Now is the time to take advantage of fresh produce to create healthy meals.

by Jean Hecker

Incorporating vegetarian meals into the weekly mix is something I like to do, especially in summer when farmers markets are overflowing with produce fresh from the fields.

Right now zucchini are corn are king and this recipe combined with a bowl of freshly made polenta or rice makes for a great main course or, if you wish, it makes a side dish to go along with grilled steak or fried chicken.

Zucchini and Corn Saute
2 tbsp olive oil
3 cloves minced garlic
3 medium zucchini, diced
3 ears of fresh corn kernels
1 tbsp minced fresh basil
1/4 cup cream
1 tbsp minced lime zest
Salt and pepper to taste
1/2 cup shaved Parmaesan cheese

Begin by heating olive oil over medium heat in large saute pan, then add garlic, zucchini, corn and mix well. Saute for about eight minutes, stirring frequently until zucchini is softened and just beginning to brown. Stir in cream for a minute, remove from heat, stir in lime zest, remove to serving platter, sprinkle with basil and top with shavings of cheese.

Easy Peasy Eggplant Parm

Another quick and easy summer side dish is fried eggplant topped with Parmaesan cream. To serve, spoon cream sauce into dish, top with fried eggplant, drizzle with your favorite tomato sauce around the side.

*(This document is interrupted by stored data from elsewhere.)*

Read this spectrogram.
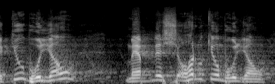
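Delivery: high, loud wifely refusal; acted-out indignant wife; indignant protest. Bereaved wife protests being told to forget.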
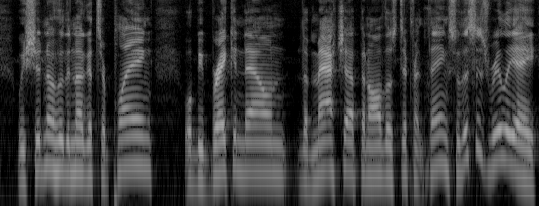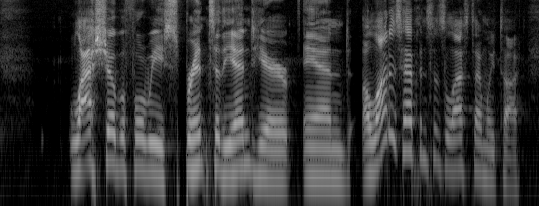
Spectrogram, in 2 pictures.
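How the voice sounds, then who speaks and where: A man with an unremarkable speaking voice talks at a fairly quick pace and fairly high pitch with ordinary pitch variation, in a very clean recording with a silent background and a dry, close sound with no echo. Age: 30s. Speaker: sports podcast host. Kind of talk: casual chat. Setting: studio with live streaming audience.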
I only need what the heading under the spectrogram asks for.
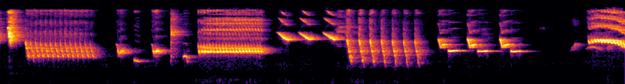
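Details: Asian pied starling singing a varied medley: long buzzy trills, a loud nasal drawn-out note, sliding whistles, rapid clicking rattles, and clear descending whistles before a harsh final call.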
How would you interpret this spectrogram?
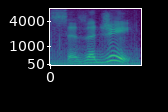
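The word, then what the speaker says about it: syzygy: mispronounce this word again simply think of that lowfat bacon called szene cut the lean part off substitute the letter G and instead of sizzlean you now have Siz G simple right now SII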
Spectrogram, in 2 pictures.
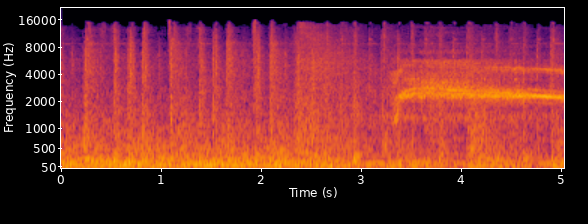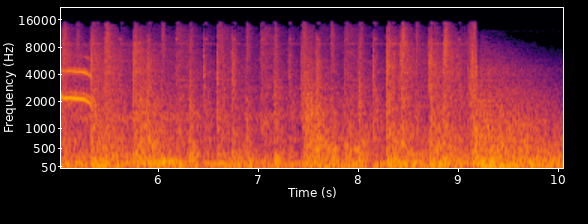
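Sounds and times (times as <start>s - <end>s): tense music with percussive hits: 0.0s - 10.0s
girl screaming: 3.3s - 5.4s.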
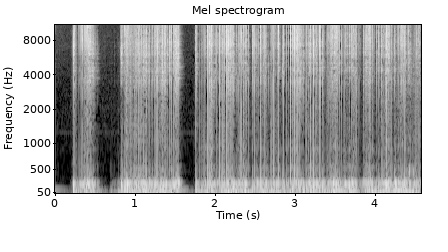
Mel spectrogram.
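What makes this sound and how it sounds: Long acrylic nails scratch and grip the hollow, silver woven-wire dome grille of a Blue Yeti microphone. The result is a dense, boomy rumble of scratching, mostly deep low-end thuds with little high crackle. Two brief pauses break the first half before a continuous stretch of rough scraping.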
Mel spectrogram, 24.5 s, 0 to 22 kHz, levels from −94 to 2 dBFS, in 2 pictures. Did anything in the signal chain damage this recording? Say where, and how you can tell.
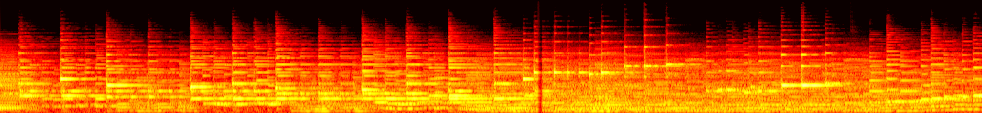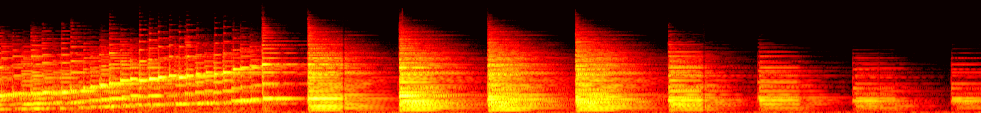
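Yes, the network leg did, with packets dropped on the way to the decoder. The clearest case is a burst of packet loss from 6.71 to 6.79 s. The receiver ran about 56 ms of made-up continuation, stretching the last bit of music and fading it down before picking up again. Roughly 60 ms of real material is simply gone, so the music jumps slightly forward there.

Then there are three shorter spots of short concealed packet loss, at 16.55–16.59 s, 21.05–21.11 s and 23.25–23.29 s. Each is about 20 ms missing, patched with 19 to 27 ms of concealment extrapolated from what came just before, then crossfaded back into the real signal. You hear a quick smear or wobble rather than a gap. At 21.05 s a further 11 ms or so got dropped during the catch-up.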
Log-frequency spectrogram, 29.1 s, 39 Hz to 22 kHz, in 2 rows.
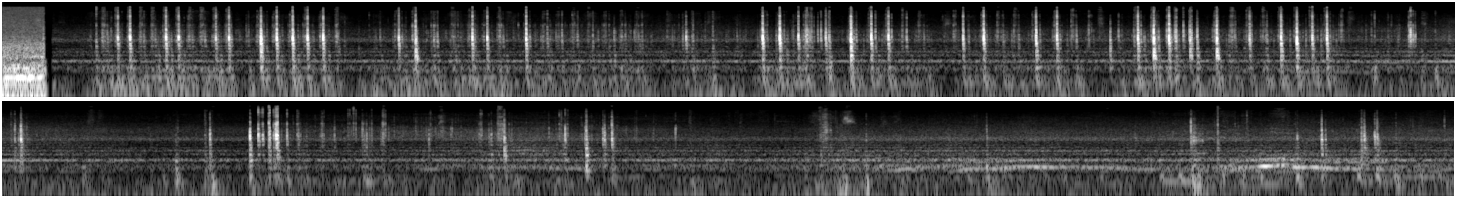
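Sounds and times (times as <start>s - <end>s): sharp plastic clicks: 1.0s - 14.8s, 16.6s - 20.9s.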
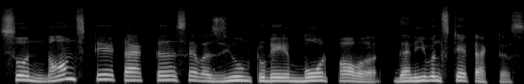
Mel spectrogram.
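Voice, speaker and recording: Speaking at a fairly slow pace with hardly any pauses, a man uses a high-pitched voice with a dark, mellow tone, lively intonation and very even loudness, recorded dry and close with no echo over a quiet background. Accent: Tamil Indian. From Tamil Nadu, India. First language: Tamil. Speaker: retired judge, human rights commission chair. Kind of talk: interview. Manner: measured, formal.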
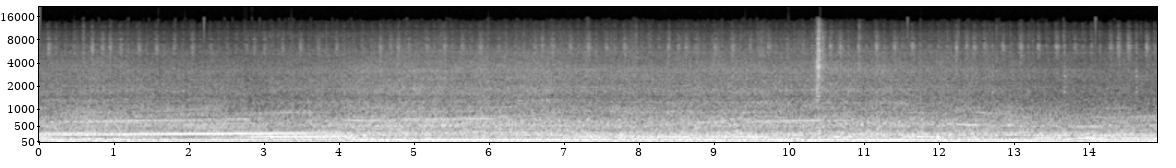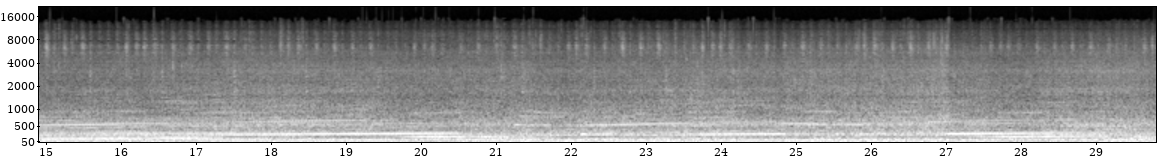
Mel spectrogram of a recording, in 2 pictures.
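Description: Naturally aspirated V6 of a Nissan 350Z NISMO with a loud exhaust, heard from inside the cabin, pulling hard. The revs climb over a couple of seconds and drop back again and again.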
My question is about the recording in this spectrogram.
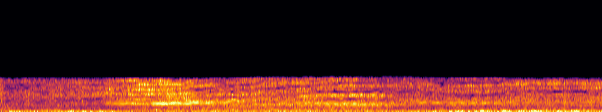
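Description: Electric RC model warplane's brushless motor and propeller whining as the plane flies past overhead, the whine swelling about two seconds in and again around four seconds. A low rumble grows louder near the end.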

Fried Eggplant:
1 eggplant sliced into 1/4 inch rings
Cornstarch for dusting
Canola oil for frying
Salt and pepper to taste
Lightly dust eggplant slices in corn starch and saute in as little oil as possible. Meanwhile, make Parmaesan cream sauce.

Parmaesan Cream Sauce:
2 tbsp butter
2 tbsp flour
2 cups milk
Pinch of nutmeg
1/2 cup grated Parmaesan cheese

Make a traditional white sauce by melting butter in saucepan, add flour and stir well until combined for two minutes. Add milk, keep stirring until mixture just comes to a boil, remove from heat, add pinch of nutmeg and fold in the cheese. If sauce is too thick add a little milk.

Jean Hecker has a BA in Home Economics Education from Rowan University and enjoys exploring all facets of the food and restaurant industry.

Food for Thought